Requirement => Set down each entry exactly as given; pictures should not appear in the copy.

Material for the task =>
+++++

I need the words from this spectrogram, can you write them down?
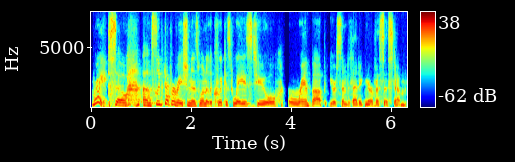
Right. So, um, sleep deprivation is one of the quickest ways to ramp up your sympathetic nervous system.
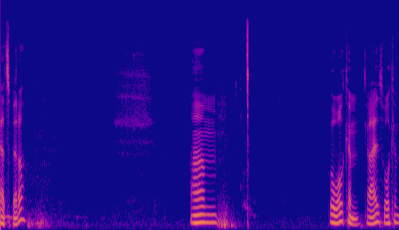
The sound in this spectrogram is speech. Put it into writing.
It's better. Um, well, welcome, guys. Welcome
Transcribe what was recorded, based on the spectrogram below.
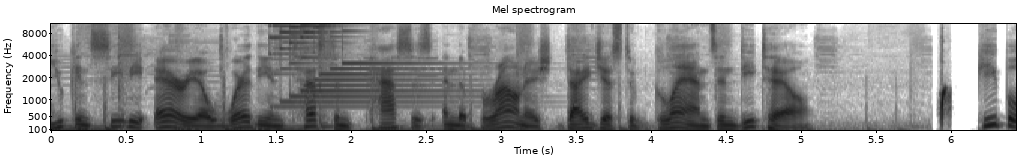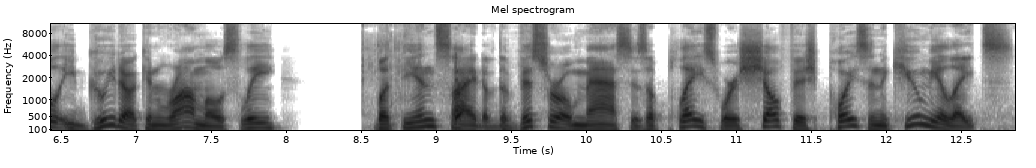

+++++

Output for this exercise =>
I need the words from this spectrogram, can you write them down?
Right. So, um, sleep deprivation is one of the quickest ways to ramp up your sympathetic nervous system.
The sound in this spectrogram is speech. Put it into writing.
It's better. Um, well, welcome, guys. Welcome
Transcribe what was recorded, based on the spectrogram below.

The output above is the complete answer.